Psalm 145:10-11,12-13ab,21
John 14:27-31a
Wishing a person peace was, and still is, the usual form of
greeting among Jews and Arabs. It is the greeting Jesus
used, and which the Apostles continued to use, as we can see
from their letters (cf. 3 John 15, Romans 1:7 etc). The Church
still uses it in the liturgy; for example, before Communion the
celebrant wishes those present peace, a condition of worthily
sharing in the holy sacrifice and also a fruit of sacrifice. But
the peace from Jesus is one of the great messianic gifts. The peace which Jesus gives
us completely transcends the peace of the world, which can be superficial and mislead-
ing and compatible with injustice.
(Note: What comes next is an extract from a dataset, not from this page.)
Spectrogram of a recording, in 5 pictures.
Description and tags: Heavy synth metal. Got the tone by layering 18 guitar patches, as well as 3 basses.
The peace of Christ is, above all, reconciliation with
God and reconciliation of men with one another; it is one of the fruits of the Holy Spirit.
It is “serenity of mind, tranquility of soul, simplicity of heart, a bond of love, a union of
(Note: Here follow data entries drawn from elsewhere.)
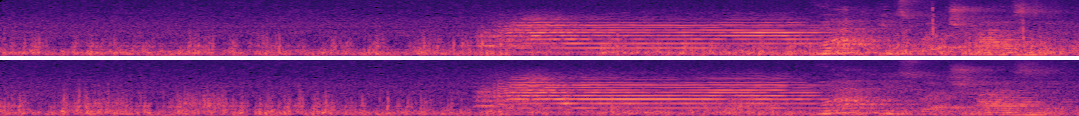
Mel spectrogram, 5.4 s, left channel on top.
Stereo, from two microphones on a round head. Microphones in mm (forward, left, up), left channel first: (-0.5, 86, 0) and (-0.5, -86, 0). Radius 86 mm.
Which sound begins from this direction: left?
A man speaking, at 4.0 s.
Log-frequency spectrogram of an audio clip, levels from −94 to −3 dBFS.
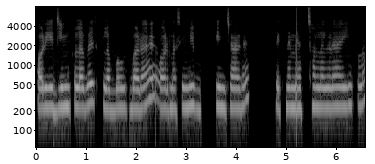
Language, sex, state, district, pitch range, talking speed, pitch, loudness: Hindi, female, Bihar, Gopalganj, 220-230 Hz, 200 wpm, 225 Hz, -45 LUFS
charity; no one can inherit God if he does not keep his testament of peace, or live in
unity with Christ if he is separated from Christianity (St Augustine)”.
When Jesus says that the Father is greater than He, He is thinking about His human na-
ture; as man Jesus is going to be glorified, ascending as He does to the right hand of
the Father. Jesus Christ “is equal to the Father in his dignity, less than the Father in His
humanity”. Although the Father and the Son are equal in nature, eternity and dignity,
only the Father is “beginning without beginning”, whereas the Son proceeds eternally
from the Father by way of a generation which is also eternal. Jesus Christ is God from
God, Light from Light, True God from True God (cf. Nicene Creed).
Clearly the world is good, for it has been created by God, and God loved it so much
that He sent his Only-begotten Son. However, in this gospel passage “world” means all
those who reject Christ and the “ruler of the world” is the devil (cf. John 7:7, 15:18-19).
The devil opposed the work of Jesus right from the start of His public life when he
tempted Him in the desert. Now in the passion, he will apparently overcome Christ.
This is the hour of the power of darkness when, availing of Judas’ treachery, the devil
manages to have our Lord arrested and crucified.
Do you know the peace which passes all understanding? In his farewell
discourse Jesus grants
as his gifts to his disciples. What kind of peace does he
offer? The
peace of Christ
is more than the absence of trouble. It includes everything